Your assignment => Copy out every entry that follows, without a single picture.
Extracted data START
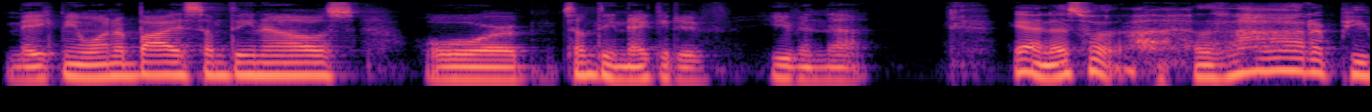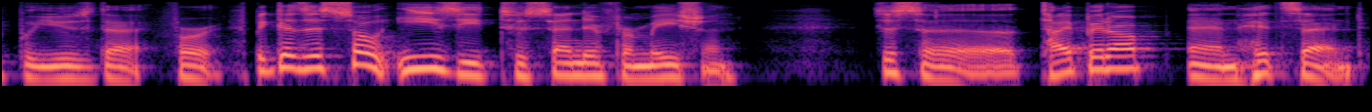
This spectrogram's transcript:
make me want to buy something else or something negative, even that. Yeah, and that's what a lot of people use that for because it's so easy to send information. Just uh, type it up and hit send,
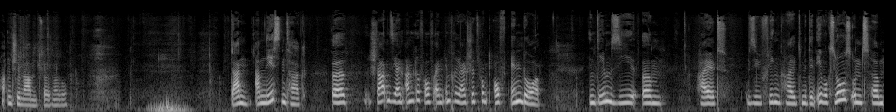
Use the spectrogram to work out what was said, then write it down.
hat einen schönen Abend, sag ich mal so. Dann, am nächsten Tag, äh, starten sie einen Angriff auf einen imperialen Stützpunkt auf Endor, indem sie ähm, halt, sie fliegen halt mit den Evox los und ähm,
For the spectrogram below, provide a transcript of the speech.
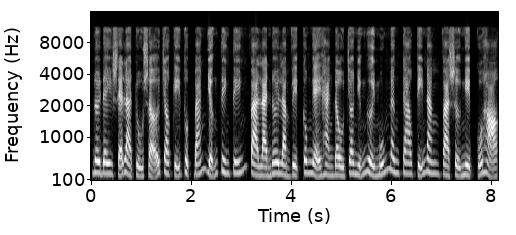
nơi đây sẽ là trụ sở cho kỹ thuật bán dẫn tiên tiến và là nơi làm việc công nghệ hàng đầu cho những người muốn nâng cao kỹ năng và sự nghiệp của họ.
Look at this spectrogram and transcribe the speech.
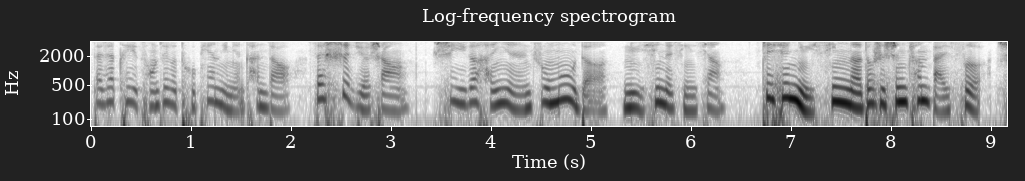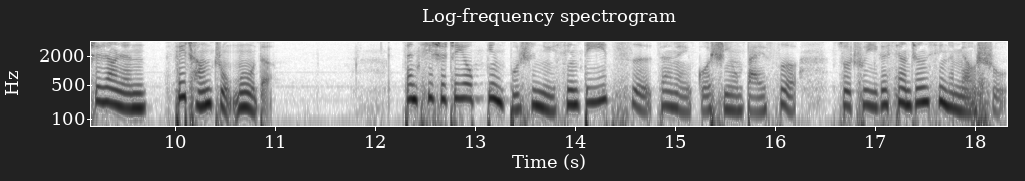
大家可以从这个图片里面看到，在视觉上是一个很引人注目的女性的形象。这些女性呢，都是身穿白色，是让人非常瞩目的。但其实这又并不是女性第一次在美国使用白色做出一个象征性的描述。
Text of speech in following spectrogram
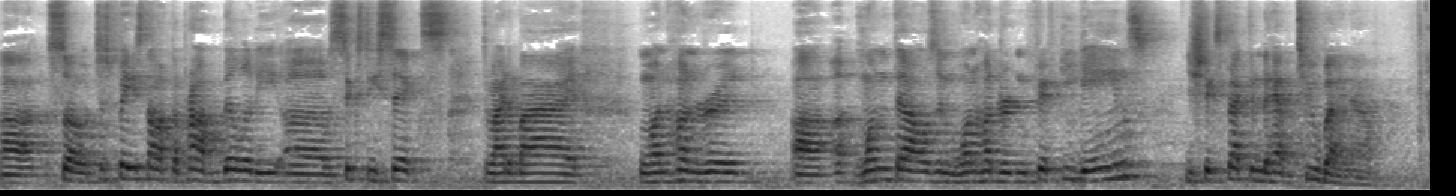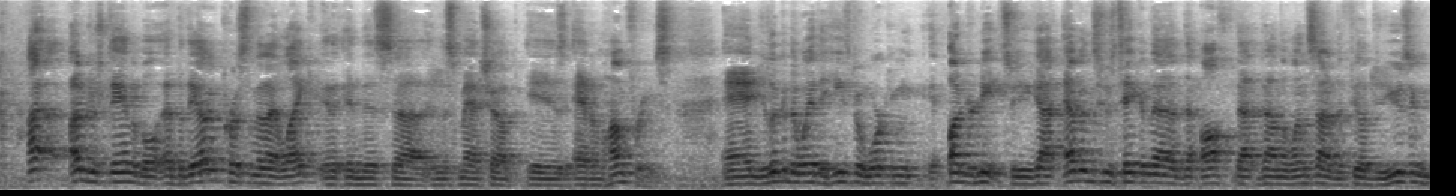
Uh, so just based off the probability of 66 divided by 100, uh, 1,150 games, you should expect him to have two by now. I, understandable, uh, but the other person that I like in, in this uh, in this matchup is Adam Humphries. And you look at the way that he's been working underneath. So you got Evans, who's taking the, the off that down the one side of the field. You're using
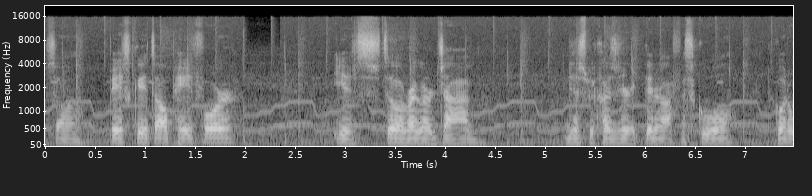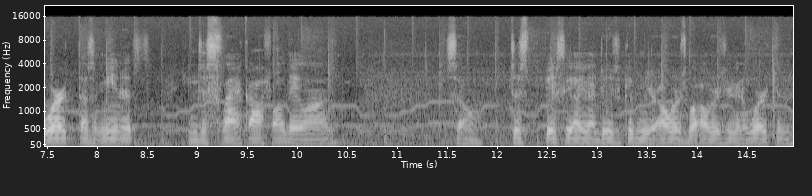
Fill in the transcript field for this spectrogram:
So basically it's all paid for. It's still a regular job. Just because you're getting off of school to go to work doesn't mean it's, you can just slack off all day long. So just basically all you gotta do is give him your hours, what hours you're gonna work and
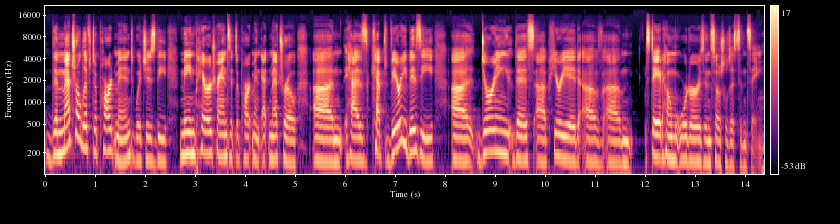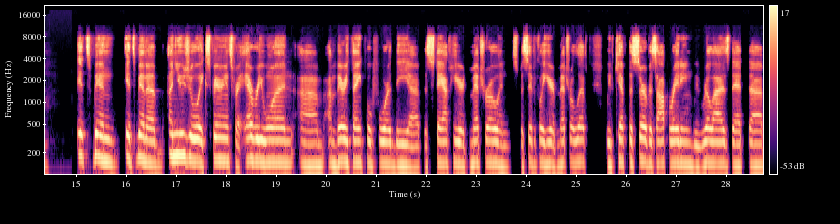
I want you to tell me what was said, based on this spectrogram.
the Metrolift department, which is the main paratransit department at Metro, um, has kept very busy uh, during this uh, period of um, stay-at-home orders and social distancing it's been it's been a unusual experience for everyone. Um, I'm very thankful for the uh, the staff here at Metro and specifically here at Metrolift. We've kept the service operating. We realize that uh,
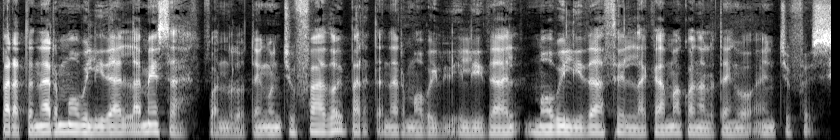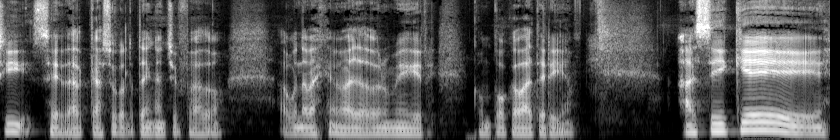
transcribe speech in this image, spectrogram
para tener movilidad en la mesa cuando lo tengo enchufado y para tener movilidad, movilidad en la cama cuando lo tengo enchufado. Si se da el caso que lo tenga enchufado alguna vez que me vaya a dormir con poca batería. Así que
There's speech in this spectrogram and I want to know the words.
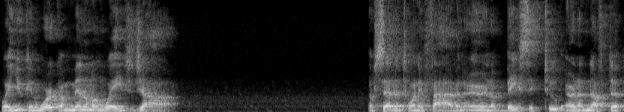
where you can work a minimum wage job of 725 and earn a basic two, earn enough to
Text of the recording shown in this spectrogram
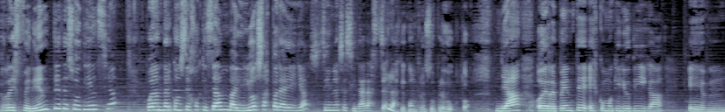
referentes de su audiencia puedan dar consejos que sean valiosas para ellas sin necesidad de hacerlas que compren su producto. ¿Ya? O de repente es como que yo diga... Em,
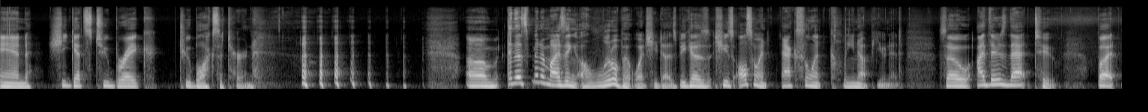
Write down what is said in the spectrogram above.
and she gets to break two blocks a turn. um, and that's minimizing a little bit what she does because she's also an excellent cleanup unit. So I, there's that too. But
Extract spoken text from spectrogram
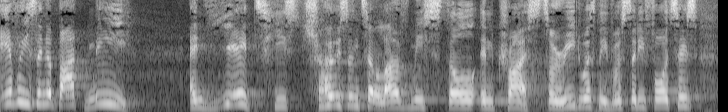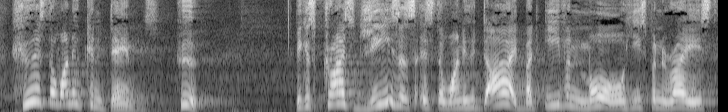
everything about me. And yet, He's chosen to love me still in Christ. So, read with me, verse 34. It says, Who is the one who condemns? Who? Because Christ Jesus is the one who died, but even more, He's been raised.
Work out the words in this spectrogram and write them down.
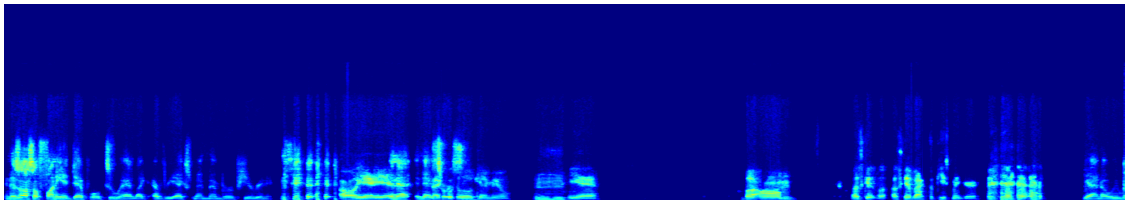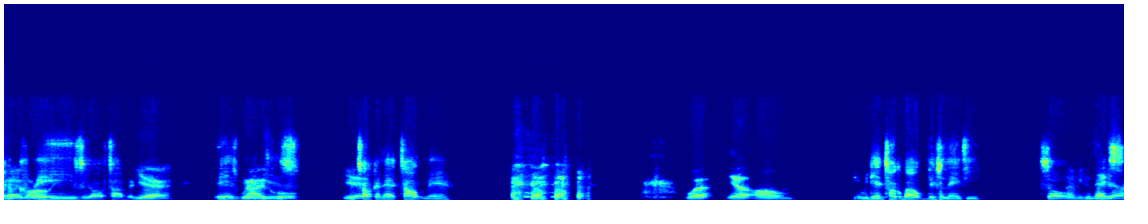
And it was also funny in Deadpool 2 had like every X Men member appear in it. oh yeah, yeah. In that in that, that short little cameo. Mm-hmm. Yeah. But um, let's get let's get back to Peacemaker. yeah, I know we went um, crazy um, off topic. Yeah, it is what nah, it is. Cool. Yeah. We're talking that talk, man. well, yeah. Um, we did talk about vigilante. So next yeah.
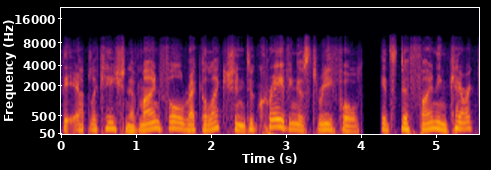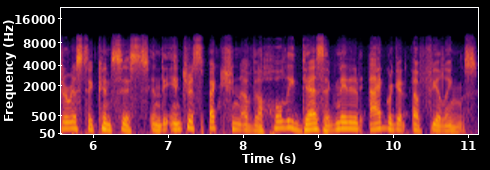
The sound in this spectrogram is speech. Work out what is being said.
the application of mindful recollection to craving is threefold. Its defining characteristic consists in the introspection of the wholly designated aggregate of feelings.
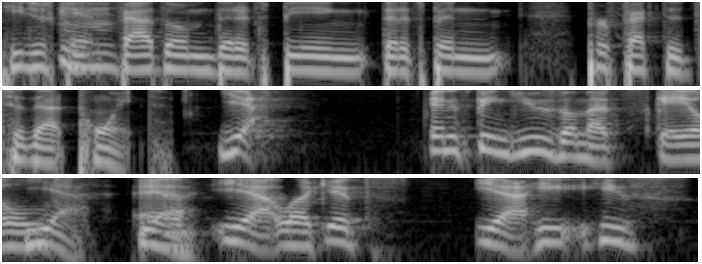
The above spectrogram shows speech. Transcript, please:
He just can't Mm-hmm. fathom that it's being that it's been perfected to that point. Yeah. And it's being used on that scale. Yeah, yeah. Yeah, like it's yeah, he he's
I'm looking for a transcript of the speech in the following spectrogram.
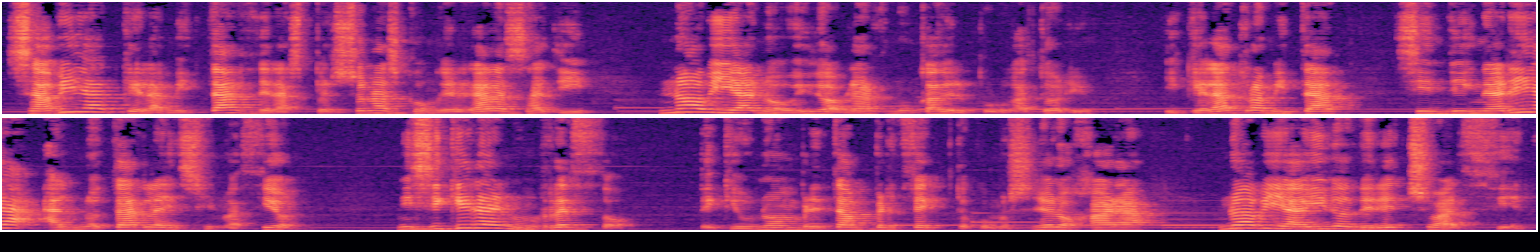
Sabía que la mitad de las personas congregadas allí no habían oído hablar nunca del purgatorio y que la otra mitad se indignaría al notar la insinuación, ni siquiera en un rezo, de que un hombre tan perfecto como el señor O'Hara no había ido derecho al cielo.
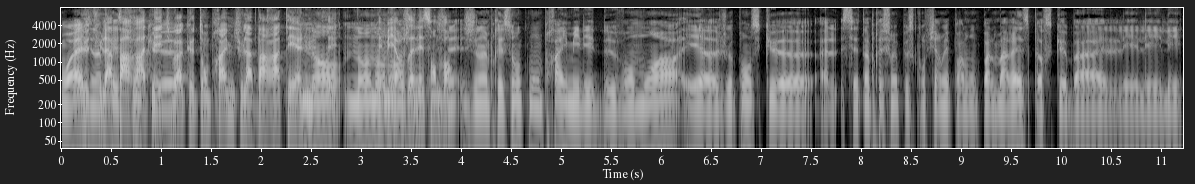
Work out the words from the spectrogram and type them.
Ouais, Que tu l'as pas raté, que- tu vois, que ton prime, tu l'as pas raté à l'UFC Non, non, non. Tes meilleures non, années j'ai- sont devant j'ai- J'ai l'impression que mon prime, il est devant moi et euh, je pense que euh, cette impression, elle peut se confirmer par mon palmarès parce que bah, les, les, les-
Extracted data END
Answer space =>
This spectrogram's transcript:
make me want to buy something else or something negative, even that. Yeah, and that's what a lot of people use that for because it's so easy to send information. Just uh, type it up and hit send,
Use the spectrogram to work out what was said, then write it down.
hat einen schönen Abend, sag ich mal so. Dann, am nächsten Tag, äh, starten sie einen Angriff auf einen imperialen Stützpunkt auf Endor, indem sie ähm, halt, sie fliegen halt mit den Evox los und ähm,
For the spectrogram below, provide a transcript of the speech.
nơi đây sẽ là trụ sở cho kỹ thuật bán dẫn tiên tiến và là nơi làm việc công nghệ hàng đầu cho những người muốn nâng cao kỹ năng và sự nghiệp của họ.
Look at this spectrogram and transcribe the speech.
大家可以从这个图片里面看到，在视觉上是一个很引人注目的女性的形象。这些女性呢，都是身穿白色，是让人非常瞩目的。但其实这又并不是女性第一次在美国使用白色做出一个象征性的描述。
Text of speech in following spectrogram
Uh, so just based off the probability of 66 divided by 100, uh, 1,150 games, you should expect him to have two by now. I, understandable, uh, but the other person that I like in, in this uh, in this matchup is Adam Humphries. And you look at the way that he's been working underneath. So you got Evans, who's taking the, the off that down the one side of the field. You're using
Fill in the transcript field for this spectrogram:
So basically it's all paid for. It's still a regular job. Just because you're getting off of school to go to work doesn't mean it's, you can just slack off all day long. So just basically all you gotta do is give him your hours, what hours you're gonna work and
I want you to tell me what was said, based on this spectrogram.
the Metrolift department, which is the main paratransit department at Metro, um, has kept very busy uh, during this uh, period of um, stay-at-home orders and social distancing it's been it's been a unusual experience for everyone. Um, I'm very thankful for the uh, the staff here at Metro and specifically here at Metrolift. We've kept the service operating. We realize that uh,
transcribe speech in this image, spectrogram
para tener movilidad en la mesa cuando lo tengo enchufado y para tener movilidad, movilidad en la cama cuando lo tengo enchufado. Si se da el caso que lo tenga enchufado alguna vez que me vaya a dormir con poca batería. Así que
There's speech in this spectrogram and I want to know the words.
where you can work a minimum wage job of 725 and earn a basic two, earn enough to
Text of the recording shown in this spectrogram
referentes de su audiencia puedan dar consejos que sean valiosas para ellas sin necesidad de hacerlas que compren su producto. ¿Ya? O de repente es como que yo diga... Em,
Write down what is said in the spectrogram above.
and she gets to break two blocks a turn. um, and that's minimizing a little bit what she does because she's also an excellent cleanup unit. So I, there's that too. But
Extract spoken text from spectrogram
everything about me. And yet, He's chosen to love me still in Christ. So, read with me, verse 34. It says, Who is the one who condemns? Who? Because Christ Jesus is the one who died, but even more, He's been raised.
Work out the words in this spectrogram and write them down.
And it was also funny in Deadpool 2 had like every X Men member appear in it. oh yeah, yeah. In that in that, that short little cameo. Mm-hmm. Yeah. But um, let's get let's get back to Peacemaker. yeah, I know we went um, crazy um, off topic. Yeah, it is what nah, it is. Cool. Yeah. We're talking that talk, man. well, yeah. Um, we did talk about vigilante. So next yeah.
The sound in this spectrogram is speech. Work out what is being said.
the application of mindful recollection to craving is threefold. Its defining characteristic consists in the introspection of the wholly designated aggregate of feelings.
The above spectrogram shows speech. Transcript, please:
He just can't Mm-hmm. fathom that it's being that it's been perfected to that point. Yeah. And it's being used on that scale. Yeah, yeah. Yeah, like it's yeah, he he's
I'm looking for a transcript of the speech in the following spectrogram.
Sabía que la mitad de las personas congregadas allí no habían oído hablar nunca del purgatorio y que la otra mitad se indignaría al notar la insinuación, ni siquiera en un rezo, de que un hombre tan perfecto como el señor O'Hara no había ido derecho al cielo.
Work out the words from the spectrogram and type them.
Ouais, Que tu l'as pas raté, que- tu vois, que ton prime, tu l'as pas raté à l'UFC Non, non, non. Tes meilleures non, années j'ai- sont devant j'ai- J'ai l'impression que mon prime, il est devant moi et euh, je pense que euh, cette impression, elle peut se confirmer par mon palmarès parce que bah, les, les, les-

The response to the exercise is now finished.